Somewhere in France, July 1918
It is a little difficult to write you so often when I do not get any word from you, but all we can do is to write and let each other know who we are from time to time. I suppose that we will get the mail all in a bundle when it does come. Remember that it does not cost any more to send mail to me than it did at home, not as long as it is handled by the American Expeditionary forces.
I have plenty of money and will need none so far as I know. I think that we will be paid very regularly here. I understand that all enlisted men get an increse [sic] of 20% in pay.

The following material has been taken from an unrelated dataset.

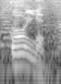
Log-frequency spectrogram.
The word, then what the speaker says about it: Earlham: pronounce that and and they said earlam so that's how you pronounce it and point beat llum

I am glancing at a French book from time to time and am gradually picking up a scanty vocabulary. The pronounciation [sic] is so difficult. I was out again yesterday evening visiting a farm house. Took my French book with me and conversed just a little with the people. That seem to be the only way to catch the language. The French are certainly convivial.
They are drilling the boys fairly hard now. We will undoubtedly remain billeted here in this town for five [redacted] or six [redacted] weeks [redacted] and then move to a [redacted] [redacted] [MSC–almost readable] for further equipment and training. Unless something unforseen [sic] occurs, I hardly think that the regiment can experience any real action for at least [redacted] [redacted]. This is all a guess but think that it is a good one.
I am enjoying my stay here. Our quarters are just as good as they were at Camp Sherman. The bathing facilities are not so good. Must walk for about three or four miles to a river. The water is good for bathing after one arrives. I took a bath near our quarters today.
The demands of the people are much different here from that of Americans, but I suppose that they will finally discover that we want.
I think I told you that we have the P.O. in the town hall.